Can insurance save your home from spotted lanternflies?

For some states, summer months mean the return of the spotted lanternfly. Can homeowners insurance help protect your trees from the sap sucking species?

Kara McGinley


Kara McGinley

Kara McGinley

Editor & Licensed Home Insurance Expert

Kara McGinley is an editor and licensed home insurance expert at Policygenius, where she writes about homeowners and renters insurance. As a journalist and as an insurance expert, her work and insights have been featured in Kiplinger, Lifehacker, MSN,, and elsewhere.

Published August 18, 2021 | 3 min read

Policygenius content follows strict guidelines for editorial accuracy and integrity. Learn about our editorial standards and how we make money.

Man with plants

A small invasive pest is eyeing your outdoor space. Eight counties in New Jersey and 34 counties in Pennsylvania are following strict guidelines for spotted lanternfly season. The spotted lanternfly first arrived in Pennsylvania in 2014, but the invasive species is now present in Delaware, Maryland, New York, Ohio, and Virginia.

Spotted lanternflies are tri-colored, covered with spots, and have a noticeable pop of red when they fly. They lay eggs from September to November and become fully-fledged adults in August. Spotted lanternflies can lay eggs pretty much anywhere outside, making the nests harder to spot. It looks like a gray paste along a surface that easily blends into the environment. If you see a lanternfly or nest, the Department of Agriculture suggests you squash it because of their potentially harmful impact on the environment. 
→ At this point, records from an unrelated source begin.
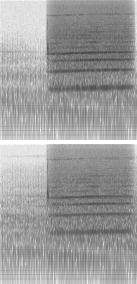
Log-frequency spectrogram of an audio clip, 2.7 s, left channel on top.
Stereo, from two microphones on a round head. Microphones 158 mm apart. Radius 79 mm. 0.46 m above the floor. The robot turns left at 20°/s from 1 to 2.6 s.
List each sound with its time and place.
0.9 s a finger snap: 20° right (ahead or behind), 0.9 m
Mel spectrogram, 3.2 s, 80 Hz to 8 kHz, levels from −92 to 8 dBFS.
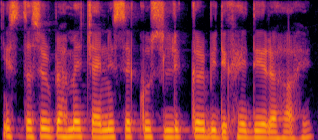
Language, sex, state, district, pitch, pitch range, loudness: Hindi, male, Arunachal Pradesh, Longding, 150 Hz, 145-160 Hz, -15 LUFS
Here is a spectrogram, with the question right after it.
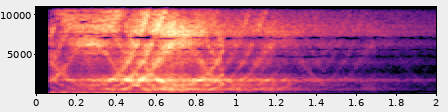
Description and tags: HITS & DRONES 15
Fx, Sound, broadcasting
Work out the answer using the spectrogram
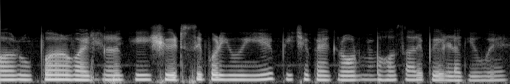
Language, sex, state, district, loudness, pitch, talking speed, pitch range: Hindi, female, Himachal Pradesh, Shimla, -16 LUFS, 210 Hz, 225 wpm, 200-215 Hz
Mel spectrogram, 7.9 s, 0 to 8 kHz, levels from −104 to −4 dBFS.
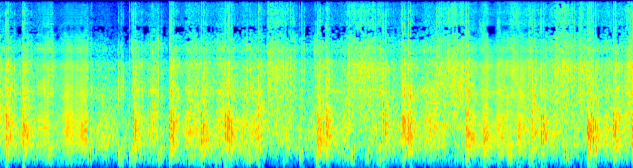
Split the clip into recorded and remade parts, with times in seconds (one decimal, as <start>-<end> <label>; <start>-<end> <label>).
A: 0.0-0.5 recorded; 0.5-1.1 remade; 1.1-5.9 recorded; 5.9-6.6 remade; 6.6-7.9 recorded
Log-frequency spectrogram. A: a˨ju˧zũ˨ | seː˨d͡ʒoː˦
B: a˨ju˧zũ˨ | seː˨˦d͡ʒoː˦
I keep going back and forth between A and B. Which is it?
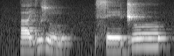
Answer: A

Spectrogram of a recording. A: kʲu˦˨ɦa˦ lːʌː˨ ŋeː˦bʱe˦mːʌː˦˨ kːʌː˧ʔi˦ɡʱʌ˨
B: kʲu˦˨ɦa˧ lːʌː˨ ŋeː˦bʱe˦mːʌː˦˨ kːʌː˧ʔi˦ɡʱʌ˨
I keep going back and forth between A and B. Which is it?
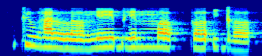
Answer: B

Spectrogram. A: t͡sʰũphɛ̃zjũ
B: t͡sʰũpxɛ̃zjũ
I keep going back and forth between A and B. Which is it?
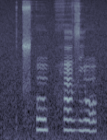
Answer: A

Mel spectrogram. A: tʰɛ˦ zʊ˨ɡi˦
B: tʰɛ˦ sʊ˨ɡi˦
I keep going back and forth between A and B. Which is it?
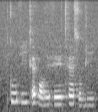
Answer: B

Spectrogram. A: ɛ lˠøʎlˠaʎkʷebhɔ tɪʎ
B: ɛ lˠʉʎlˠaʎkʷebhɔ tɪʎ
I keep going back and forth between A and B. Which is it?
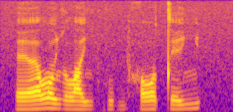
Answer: A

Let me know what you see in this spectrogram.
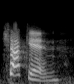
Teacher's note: usually there isn't much of a pause between check and in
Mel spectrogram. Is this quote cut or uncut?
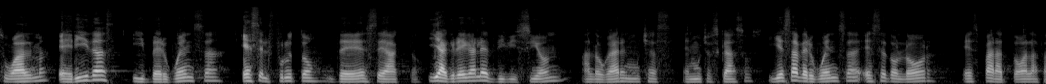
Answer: uncut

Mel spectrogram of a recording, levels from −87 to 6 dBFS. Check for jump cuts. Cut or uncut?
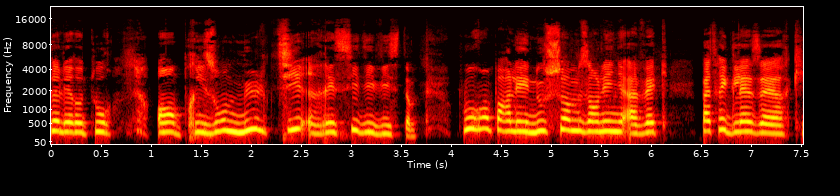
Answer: uncut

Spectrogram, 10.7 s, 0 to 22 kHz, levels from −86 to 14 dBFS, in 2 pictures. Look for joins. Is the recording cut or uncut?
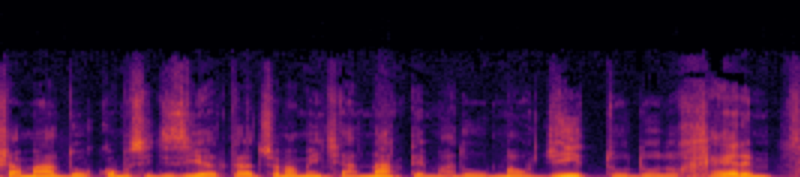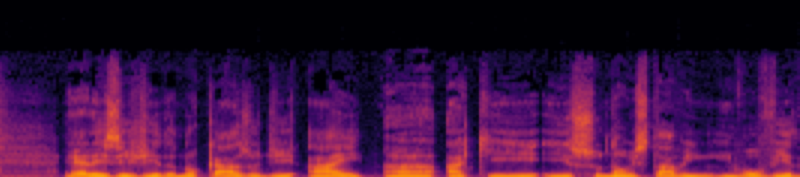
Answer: cut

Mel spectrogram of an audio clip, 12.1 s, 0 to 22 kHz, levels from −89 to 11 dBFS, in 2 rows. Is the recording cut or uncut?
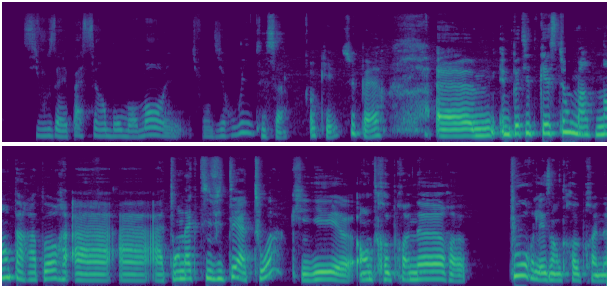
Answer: uncut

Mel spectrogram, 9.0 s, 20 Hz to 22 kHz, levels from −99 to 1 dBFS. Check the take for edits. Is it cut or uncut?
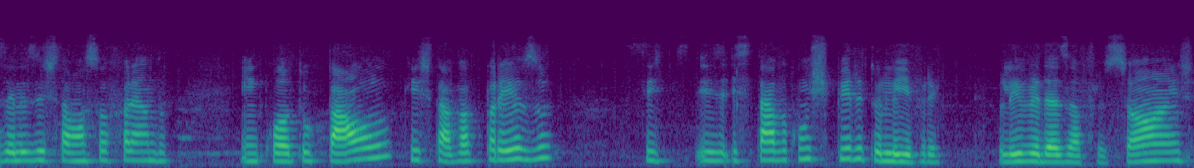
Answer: uncut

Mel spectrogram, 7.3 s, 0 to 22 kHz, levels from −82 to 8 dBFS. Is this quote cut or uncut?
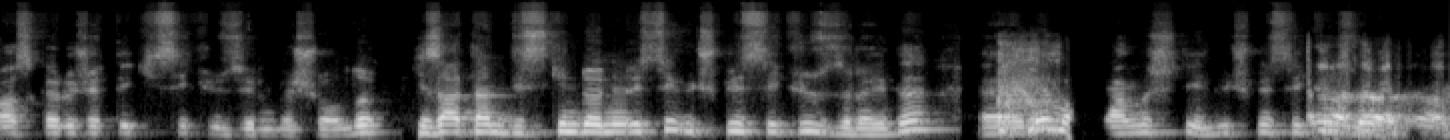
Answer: cut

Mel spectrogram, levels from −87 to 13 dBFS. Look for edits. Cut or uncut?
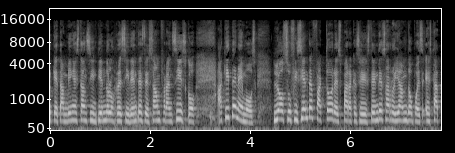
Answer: uncut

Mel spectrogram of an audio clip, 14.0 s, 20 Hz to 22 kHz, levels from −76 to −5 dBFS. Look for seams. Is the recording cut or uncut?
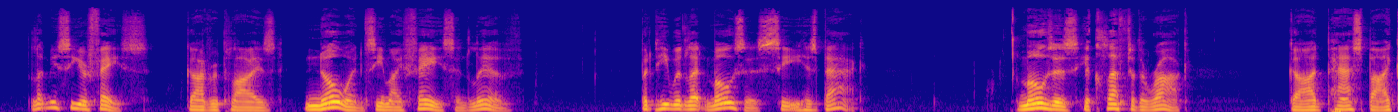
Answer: cut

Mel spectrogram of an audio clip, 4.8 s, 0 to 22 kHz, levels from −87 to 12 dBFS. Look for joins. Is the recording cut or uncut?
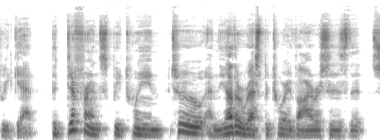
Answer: cut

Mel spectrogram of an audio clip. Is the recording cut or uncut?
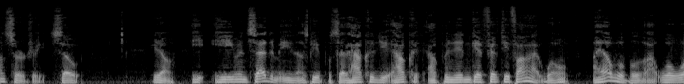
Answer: cut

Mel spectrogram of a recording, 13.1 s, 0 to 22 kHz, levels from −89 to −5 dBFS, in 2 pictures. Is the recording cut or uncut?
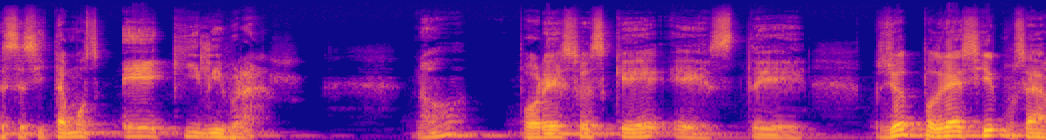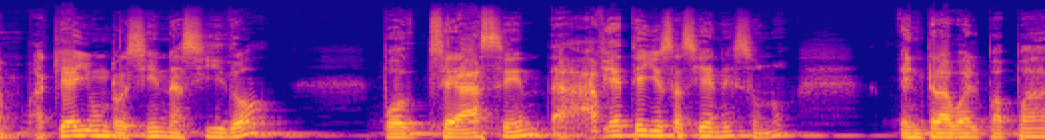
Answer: cut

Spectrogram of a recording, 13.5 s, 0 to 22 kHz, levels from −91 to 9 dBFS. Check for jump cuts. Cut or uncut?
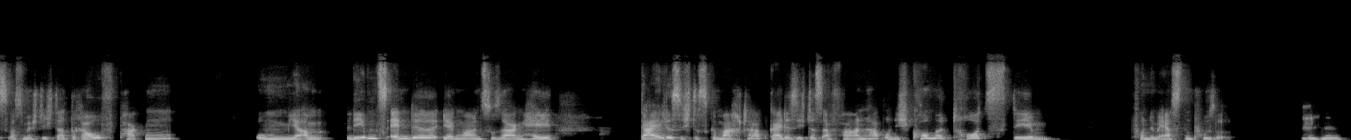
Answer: uncut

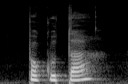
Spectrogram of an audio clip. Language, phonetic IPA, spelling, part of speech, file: Czech, [ˈpokuta], pokuta, noun, Cs-pokuta.ogg
- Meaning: fine (payment or fee)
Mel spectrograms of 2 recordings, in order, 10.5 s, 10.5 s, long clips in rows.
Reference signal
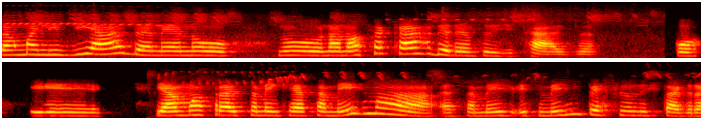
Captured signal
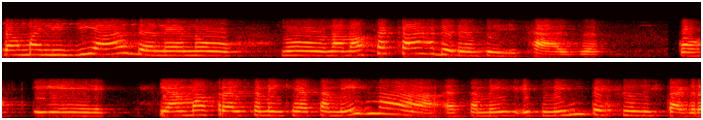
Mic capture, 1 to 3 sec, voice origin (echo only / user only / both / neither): echo only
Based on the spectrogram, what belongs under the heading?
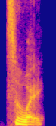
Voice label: "soy", Indian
Originally from Asia, these hitchhiking pests are a destructive species that pose a risk to landscaping, forests, and the agriculture industry. They have an appetite for sucking the sap out of the tree of heaven, but also feed on grape vines, hops, maple, oak trees, and others.

A severe spotted lanternfly infestation could end up costing you your trees, landscaping, and sometimes they can even harm your patio or deck. Here’s how to protect your outside space.

How spotted lanternflies can destroy your yard 

Spotted lanternflies feed on plant sap and then excrete a clear sugary, syrupy liquid called honeydew. Honeydew leads to mold and fungi growth, which blocks sunlight and kills plants. Spotted lanternflies breed rapidly and an infestation could quickly hurt your favorite trees and plants. They may also secrete their sticky honeydew across your lawn, deck, and patio. 

Spotted lanternflies don’t have to lay eggs near plants or trees. They can lay eggs on many different types of surfaces, including your patio furniture, tree house, and even car tires. Always check your car tires before leaving your home — you could be taking spotted lanternflies on a ride to their newest location. 

Can home insurance help?

Homeowners insurance doesn’t cover pest removal of any kind, including spotted lanternfly infestations. If you have spotted lanternfly host trees, like the tree of heaven or oaks, you may want to protect them from infestation by setting sticky tape traps. If that doesn’t suffice, you’ll have to foot the bill yourself if the trees need to be treated by a professional. If you have trees of heaven on your property and live in an area that’s highly at-risk, you may want to consider removing them from your property to prevent an infestation. 

Home insurance also doesn’t cover maintenance issues, so if your deck is covered in the clear, sticky honeydew, you’ll need to clean it yourself with at-home cleaning products. Luckily, spotted lanternflies typically don’t infest inside your home. But if one gets inside your house, you should kill it right away. 

Stopping the spread with a stomp 

Finding and destroying the nests is critical to stopping the spread. You may be able to scrape the nest off with a putty knife and then smash it, or soak the eggs in a bag of bleach or rubbing alcohol. If a tree on your property has an open wound with oozing sap that looks unusual, that may also be a sign of infestation.  

Different insecticides are being tested to help eliminate the invasive species, but as of now many state departments of agriculture are suggesting you kill as many as you can by stomping on them, squishing them, and spraying them with insecticidal soap. Then report the sighting to your state. 

Spotted lanterfly season generally lasts from May until September. If you’re adamant about saving your trees, some experts recommend wrapping a tree in sticky tape or even duct tape. You may want to consult professional lanterfly treatment services to help repel them as well. 

Image: Aleksandar Nakic / Getty Images